● What to produce: Copy out every line of the material below, character for character, apart from the pictures.

-=-=-

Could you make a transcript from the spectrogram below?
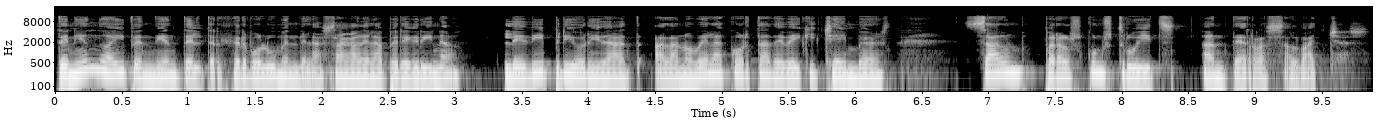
Teniendo ahí pendiente el tercer volumen de la saga de la peregrina, le di prioridad a la novela corta de Becky Chambers, Salm para los construits en terras salvatges.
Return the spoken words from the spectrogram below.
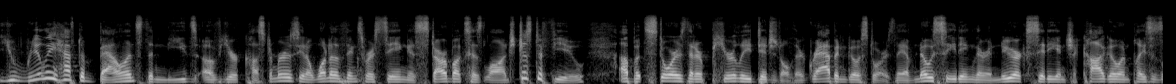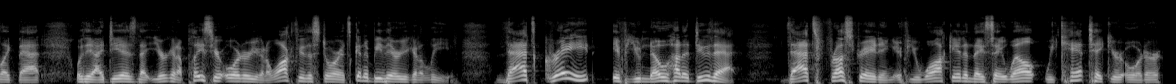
you really have to balance the needs of your customers. You know, one of the things we're seeing is Starbucks has launched just a few, uh, but stores that are purely digital. They're grab and go stores. They have no seating. They're in New York City and Chicago and places like that, where the idea is that you're going to place your order, you're going to walk through the store, it's going to be there, you're going to leave. That's great if you know how to do that. That's frustrating if you walk in and they say, well, we can't take your order.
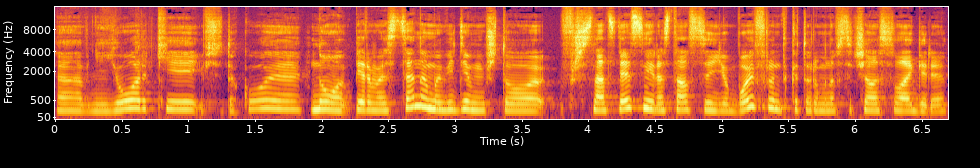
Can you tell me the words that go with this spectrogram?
в Нью-Йорке и все такое. Но первая сцена, мы видим, что в 16 лет с ней расстался ее бойфренд, которым она встречалась в лагере.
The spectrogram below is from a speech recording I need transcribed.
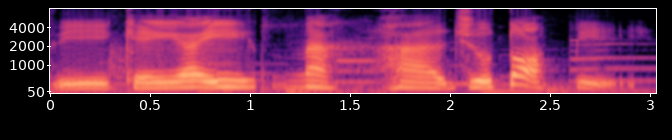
Fiquem aí na Rádio Top.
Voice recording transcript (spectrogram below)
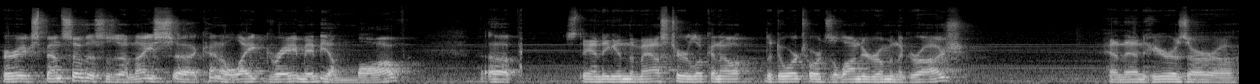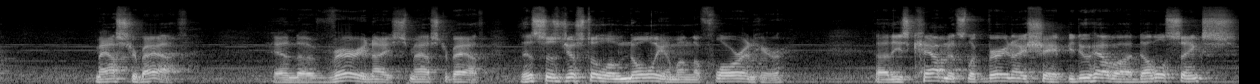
Very expensive. This is a nice uh, kind of light gray, maybe a mauve. Uh, standing in the master looking out the door towards the laundry room in the garage. And then here is our uh, master bath. And a very nice master bath. This is just a linoleum on the floor in here. Uh, these cabinets look very nice shape. You do have uh, double sinks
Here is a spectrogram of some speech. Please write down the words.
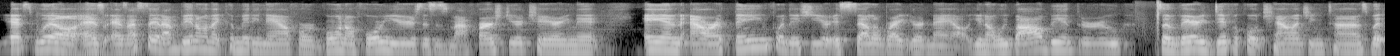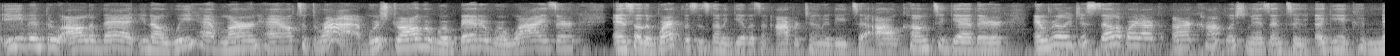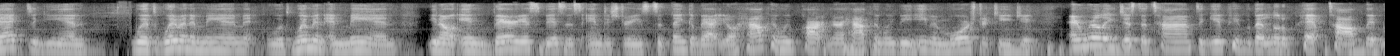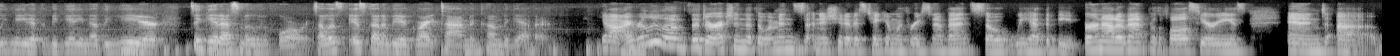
Yes, well, as as I said, I've been on that committee now for going on four years. This is my first year chairing it. And our theme for this year is celebrate your now. You know, we've all been through some very difficult, challenging times, but even through all of that, you know, we have learned how to thrive. We're stronger, we're better, we're wiser. And so the breakfast is going to give us an opportunity to all come together and really just celebrate our, our accomplishments and to again connect again with women and men, with women and men you know, in various business industries to think about, you know, how can we partner? How can we be even more strategic? And really just a time to give people that little pep talk that we need at the beginning of the year to get us moving forward. So it's, it's going to be a great time to come together. Yeah, I really love the direction that the Women's Initiative has taken with recent events. So we had the Beat Burnout event for the fall series, and uh,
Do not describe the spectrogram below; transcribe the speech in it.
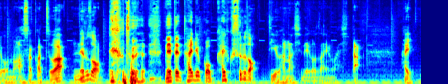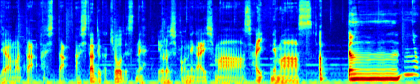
今日の朝活は寝るぞっていうことで 寝て体力を回復するぞっていう話でございました。はい。ではまた明日、明日というか今日ですね、よろしくお願いします。はい。寝ます。あっ、たんにょ。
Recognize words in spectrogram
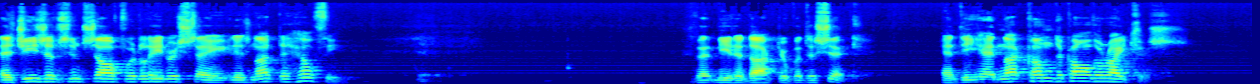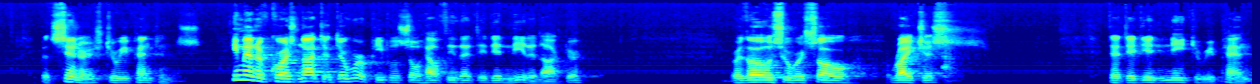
As Jesus himself would later say, it is not the healthy that need a doctor, but the sick. And he had not come to call the righteous, but sinners to repentance. He meant, of course, not that there were people so healthy that they didn't need a doctor, or those who were so righteous that they didn't need to repent.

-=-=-

● Your solution:
Could you make a transcript from the spectrogram below?
Teniendo ahí pendiente el tercer volumen de la saga de la peregrina, le di prioridad a la novela corta de Becky Chambers, Salm para los construits en terras salvatges.
Return the spoken words from the spectrogram below.
you really have to balance the needs of your customers. You know, one of the things we're seeing is Starbucks has launched just a few, uh, but stores that are purely digital. They're grab and go stores. They have no seating. They're in New York City and Chicago and places like that, where the idea is that you're going to place your order, you're going to walk through the store, it's going to be there, you're going to leave. That's great if you know how to do that. That's frustrating if you walk in and they say, well, we can't take your order.
Can you tell me the words that go with this spectrogram?
в Нью-Йорке и все такое. Но первая сцена, мы видим, что в 16 лет с ней расстался ее бойфренд, которым она встречалась в лагере.
The spectrogram below is from a speech recording I need transcribed.
Fiquem aí na Rádio Top.
Voice recording transcript (spectrogram below)
Very expensive. This is a nice uh, kind of light gray, maybe a mauve. Uh, standing in the master looking out the door towards the laundry room in the garage. And then here is our uh, master bath. And a very nice master bath. This is just a linoleum on the floor in here. Uh, these cabinets look very nice shape. You do have uh, double sinks
Here is a spectrogram of some speech. Please write down the words.
Yes, well, as as I said, I've been on that committee now for going on four years. This is my first year chairing it. And our theme for this year is celebrate your now. You know, we've all been through some very difficult, challenging times, but even through all of that, you know, we have learned how to thrive. We're stronger, we're better, we're wiser. And so the breakfast is going to give us an opportunity to all come together and really just celebrate our, our accomplishments and to again connect again with women and men, with women and men you know, in various business industries to think about, you know, how can we partner? How can we be even more strategic? And really just a time to give people that little pep talk that we need at the beginning of the year to get us moving forward. So it's, it's going to be a great time to come together. Yeah, I really love the direction that the Women's Initiative has taken with recent events. So we had the Beat Burnout event for the fall series, and uh,
Do not describe the spectrogram below; transcribe the speech in it.
今日の朝活は寝るぞっていうことで 寝て体力を回復するぞっていう話でございました。はい。ではまた明日、明日というか今日ですね、よろしくお願いします。はい。寝ます。あっ、たんにょ。
Recognize words in spectrogram
As Jesus himself would later say, it is not the healthy that need a doctor, but the sick. And he had not come to call the righteous, but sinners to repentance. He meant, of course, not that there were people so healthy that they didn't need a doctor, or those who were so righteous that they didn't need to repent.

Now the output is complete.